Talking about how clients have now been able to appreciate sustainable design she says,
“Slowly if you keep at it for long enough, and if you keep giving answers, people will accept the notion of sustainability. People are now beginning to accept and even experiment with it today.”
Her practice juggles between different scales of architecture, urban, and landscape to define the idea of green, even before it was a matter of concern.
“In the 30 years of experience, we realize this is not it. In the common definition of green is the combination of blue and yellow, but in the digital combination you find that it is grey, and there is a lot of grey in our projects, with a speck of green.”

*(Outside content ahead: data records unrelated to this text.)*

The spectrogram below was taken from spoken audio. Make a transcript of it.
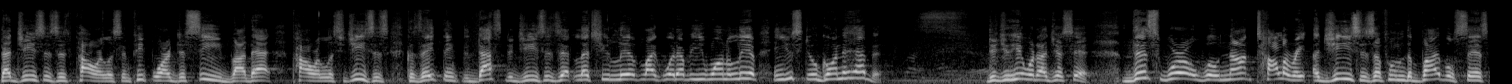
That Jesus is powerless, and people are deceived by that powerless Jesus because they think that that's the Jesus that lets you live like whatever you want to live, and you're still going to heaven. Did you hear what I just said? This world will not tolerate a Jesus of whom the Bible says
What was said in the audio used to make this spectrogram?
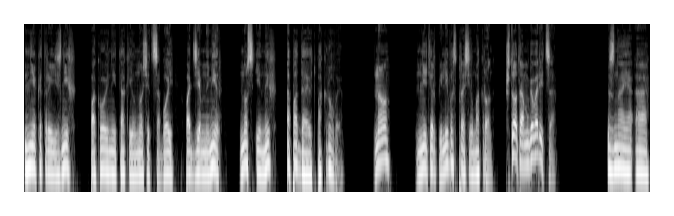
Некоторые из них покойный так и уносит с собой в подземный мир, но с иных опадают покровы. «Ну?» — нетерпеливо спросил Макрон. «Что там говорится?» Зная о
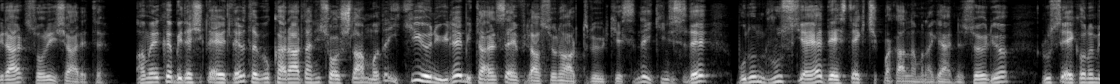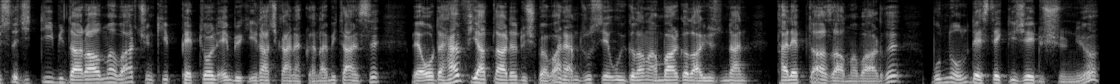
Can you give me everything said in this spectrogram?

In conversation with Ayaz, we see the other side of her work as well, which comes from a place of caring for the environment in the most tragic of times while finding solutions towards it. Her experience with the realities of the world, outside that of architecture, has taught her that people understand their resources.
“You don’t want to talk about climate change globally, you only want to understand common sense locally. If you start from a local place, a small one, you will see people know their resources, and here we can try to bring people together to do something, try to educate them and create awareness.”
Her take on sustainability gives us a deeper understanding of how sustainability can be perceived. This understanding has come from her years of effort throughout her work from different organizations, like INTACH where they have worked towards documenting. Through Tapi Utsav, they have set up a firm where there is a platform created to discuss ideas that can matter, having a conversation around the topic of sustainability. Through her efforts as an academic, practitioner, and an aware human being we see her outlook and way of life. Above all, she believes in the joy of people coming together for making a difference.
“Above all, there is empathy, not words like sustainability or green, getting people together, and caring about the things around you. If you have empathy for land, water, people, then things will go well.”
In discussing the difference in the way of practice in 1990 to now, and the different materials that have come up, the conversation is where Ayaz questions what Falguni’s choices have been affected in these changing times. Falguni believes that in having the consciousness of reusing, whatever material you use out of constraints as context or economics, it is about using things effectively and stretching it, and this as research has to be mastered as architects.
“Allow for training and intuition to guide the process, intuitively we are trained to respond to everything, but now we need to learn things and build with more awareness.”
Theconversation ends on the note of exploring the constraints in every project, whether it was the 1990’s or the present, with the instinctive choices that you make. Instead of continuous questioning of whether something is sustainable or not, everything should be built with an intuitive awareness of the situation of our planet. This discussion was never meant to be a separate discussion on sustainability and it should not be one.